Home / Front Page/ Central Bank rate cut “inevitable”

Central Bank rate cut “inevitable”


Comments / {{hitsCtrl.values.hits}} Views / Wednesday, 29 May 2019 01:46


 

  • First Capital Research says probability rate at 95% 
  • Sluggish growth, Easter Sunday attacks, improved macro fundamentals seen as key reasons 
  • Rate cut also likely given alarming deceleration of private sector credit 
  • Predicts economic recovery will take at least one year, downgrades growth to less than 3%  

First Capital Research yesterday said there is a 95% probability for a policy rate cut when the Central Bank announces its latest monetary policy stance on Friday. 

Releasing its policy expectations, First Capital said a rate cut was “inevitable,” given slowing growth and the impact of the Easter Sunday attacks.  

“We are of the view that policy intervention is inevitable to revive the overly sluggish economy and credit growth. Despite the Road Map towards a single policy rate, we believe a rate cut in both SLFR and SDFR is more appropriate, considering the severity of the situation. However, in the case of a 75bps or a 100bps rate cut consideration, though remote, Central Bank may consider a lower cut for SDFR,” the report said. 

First Capital Research pointed out that the Monetary Board had previously observed that the continuation of the monetary policy stance was appropriate but had hinted at possible monetary easing. This has since been reinforced by statements from the Government calling for banks to reduce interest rates. 

Macroeconomic fundamentals have also steadily improved creating space for a policy rate cut. 

The Central Bank maintaining foreign reserve position above $7.0 billion ($7.2 billion by end April 2019) is noteworthy considering the major outflows in April 2019. The International Monetary Fund (IMF) approved the 6th tranche of $164.1 million while granting a one year extension until June 2020, providing a cushion to country’s economy to recover from the recent attacks, pointed out First Capital Research. 

“Falling below the Central Bank credit growth projection of 13.5%, private sector credit growth decelerated at an alarming rate to record an YTD growth of 0.5% during the first quarter leading to a contraction in financial sector asset base,” it added. 

The Sri Lankan rupee continued to strengthen to close at 176.24 on 22 May, supported by foreign remittance conversions and foreign inflows during the festive seasons. However, REER continued to remain undervalued at 94.74 in March 2019.

A sustained positive liquidity position was created after the lapse of six months resulting from multiple Statutory Reserve Ratio (SRR) cuts and the Government making long delayed payments, providing the ability for the Central Bank to discontinue daily reverse repo auctions and term reverse repo auctions.

“The Easter Sunday attacks are expected to have a detrimental impact on the economy, possibly further slowing down the sluggish economy.

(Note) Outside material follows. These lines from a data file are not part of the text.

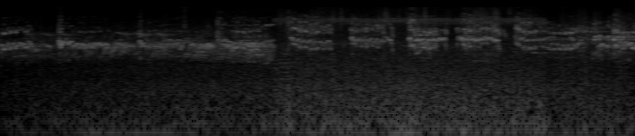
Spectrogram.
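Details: Budgerigar chicks, young nestlings fed by the female in a tree hollow along the gorges of Australia's central ranges, give a constant high, buzzy chatter of overlapping raspy chirps, with louder squeaky bursts every second or so.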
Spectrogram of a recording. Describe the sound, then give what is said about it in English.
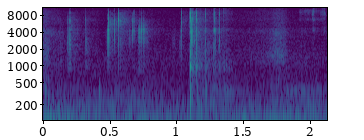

We expect the recovery would require at least one year period forcing a downward revision to our 2019 GDP growth projection to below 3% from previous 4.3%.” 


Share This Article

Facebook Twitter


DISCLAIMER:

1. All comments will be moderated by the Daily FT Web Editor.

2. Comments that are abusive, obscene, incendiary, defamatory or irrelevant will not be published.

3. We may remove hyperlinks within comments.

4. Kindly use a genuine email ID and provide your name.

5. Spamming the comments section under different user names may result in being blacklisted.

COMMENTS

Today's Columnists

Diplomatic drone strike, Indo-Lanka equation and constitutional change

Thursday, 20 February 2020

The ‘diplomatic drone strike’, the dramatic US strictures against the Army Commander, Lt. Gen. Shavendra Silva, tells us that Big Brother IS watching. This isn’t the usual suspects, its way out of their league. This is the Big League, the big b


Solar and wind power can resolve electricity crisis, early and cheaper, if allowed

Thursday, 20 February 2020

The country is facing the worst power situation in the history, with electricity generation being unable to meet the demand, with generation costs among the most expensive in the world. With the current scenario, the country cannot be expected to com


Sri Lanka: A great ocean polluter with plastics? No, we are not!

Thursday, 20 February 2020

I was going through the corridors of an impressive State training facility in the heart of Colombo and witnessed the message on each floor as you await the lift that Sri Lanka is the fifth largest marine polluter with respect to single use plastics!


Future of higher education and challenges for public universities in Sri Lanka

Thursday, 20 February 2020

We are constantly told that the workplace or private spaces of the future will be radically changed due to rapid technological changes, but the only certainty about this future is its uncertainty. How do we face such an uncertain future? The consensu


Columnists More